European wildcatResource selectionSex-biased habitat selectionSpace useSpatial behavior
Oliveira, T., Urra, F., López‐Martín, J. M., Ballesteros‐Duperón, E., Barea‐Azcón, J. M., Moléon, M., ... & Monterroso, P. (2018). Females know better: Sex‐biased habitat selection by the European wildcat. Ecology and evolution, 8(18), 9464-9477.
SponsorshipFEDER funds through the Operational Programme for Competitiveness Factors—COMPETE; National Funds through FCT—Foundation for Science and Technology, Grant/Award Number: UID/BIA/50027/2013 and POCI- 01-0145-FEDER-006821; Spanish Ministry of Economy, Industry, and Competitiveness, Grant/Award Number: FJCI-2015-24949

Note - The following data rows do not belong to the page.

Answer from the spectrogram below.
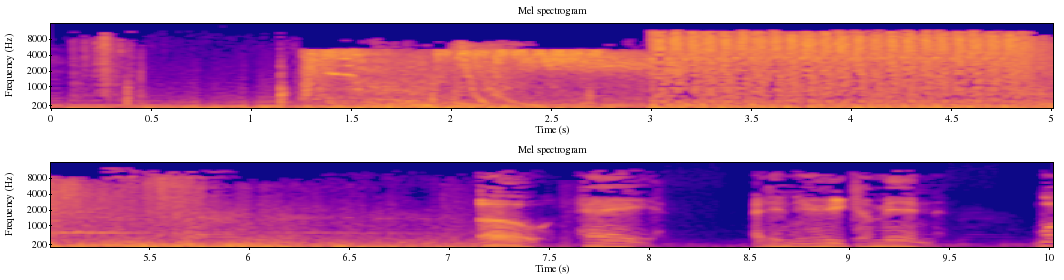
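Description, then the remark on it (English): Loud, chaotic video-game battle effects: dense bursts of double-barreled nuclear plasma cannon blasts and rapid weapon fire pile up for several seconds as an outer-rim planet is conquered, then cut away as a voice begins speaking. “Well, I just conquered the outer rim planet of Pico Palm with my trusty double barreled nuclear plasma cannon.”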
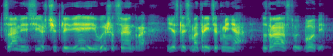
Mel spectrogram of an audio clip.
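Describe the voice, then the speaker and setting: A male narrator voicing a calm, teasing male fleet commander who speaks evenly. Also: medium pitch. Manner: calm, unhurried.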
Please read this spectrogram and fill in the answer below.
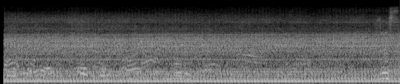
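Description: A small engine running at a steady, unchanging speed, with people talking in the background.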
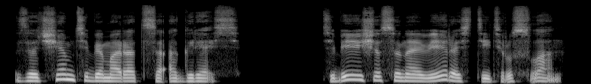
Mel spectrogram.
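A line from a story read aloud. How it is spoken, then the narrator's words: Quiet. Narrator (Russian): говорит он негромко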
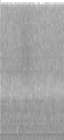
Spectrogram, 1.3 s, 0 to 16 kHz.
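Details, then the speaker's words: Amiga 2500 after installing a Picasso II graphics card: quiet steady hum with two fixed tones and a soft airy rush from the noisy power supply fan, no rattle or grind; fan running normally. "you'll be able to hear in the background the sound of that lovely fan and the power supply the a 2500 the way there is quite noisy"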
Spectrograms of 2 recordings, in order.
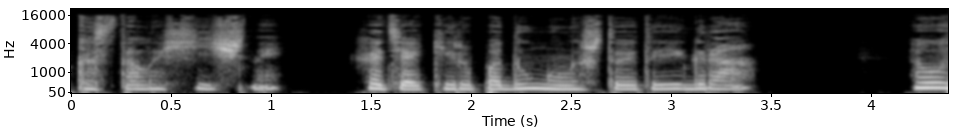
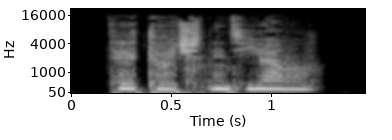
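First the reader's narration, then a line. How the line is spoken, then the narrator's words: Breathless exhale. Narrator (Russian): выдохнула она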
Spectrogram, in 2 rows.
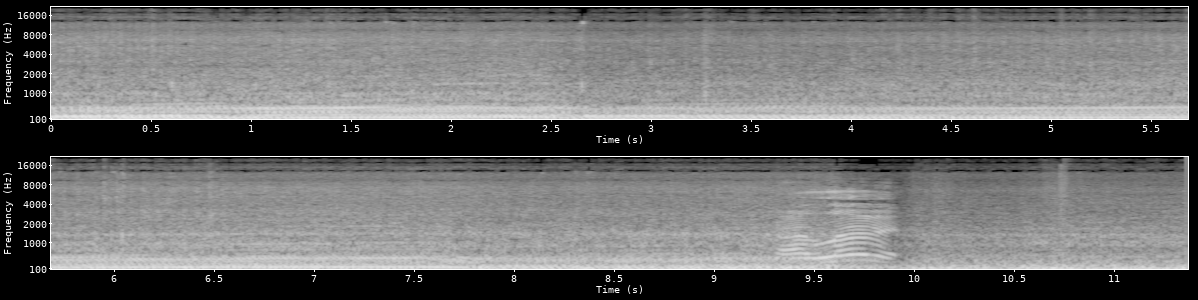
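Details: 1969 Ford Mustang Mach 1 survivor, 351 Windsor two-barrel V8, C4 automatic; strong, steady V8 burble that eases back smoothly, no tapping or misfire: normal running and revving.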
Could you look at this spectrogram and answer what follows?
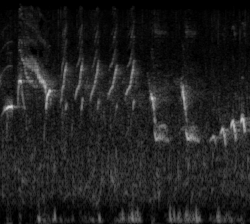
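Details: Shama song meant to train or lure other shamas: a rising whistle, then a quick run of bright chirps, falling slurs and a soft rolling finish, over nature sounds and water, with low thuds.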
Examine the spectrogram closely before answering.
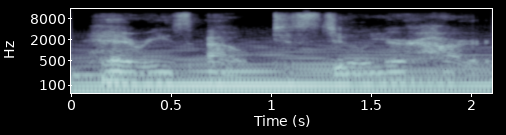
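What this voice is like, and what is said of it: Dramatic movie trailer voice. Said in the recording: “do your movie voice. ... There has to be a movie voice if you're giving a movie tagline.”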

The interactions between animals and their environment vary across species, regions, but also with gender. Sex-specific relations between individuals and the ecosystem may entail different behavioral choices and be expressed through different patterns of habitat use. Regardless, only rarely sex-specific traits are addressed in ecological modeling approaches. The European wildcat (Felis silvestris silvestris) is a species of conservation concern in Europe, with a highly fragmented and declining distribution across most of its range. We assessed sex-specific habitat selection patterns for the European wildcat, at the landscape and home range levels, across its Iberian biogeographic distribution using a multipopulation approach. We developed resource selection functions in a use-availability framework using radio-telemetry data from five wildcat populations. At the landscape level, we observed that, while both genders preferentially established home ranges in areas close to broadleaf forests and far from humanized areas, females selected mid-range elevation areas with some topographic complexity, whereas males used lowland areas. At the home range level, both females and males selected areas dominated by scrublands or broadleaf forests, but habitat features were less important at this level. The strength of association to habitat features was higher for females at both spatial levels, suggesting a tendency to select habitats with higher quality that can grant them enhanced access to shelter and feeding resources. Based on our results, we hypothesize that sex-biased behavioral patterns may contribute to the resilience of wildcats’ genetic integrity through influencing the directionality of hybridization with domestic cats. Our study provides information about European wildcats’ habitat use in an Iberian context, relevant for the implementation of conservation plans, and highlights the ecological relevance of considering sex-related differences in environmental preferences.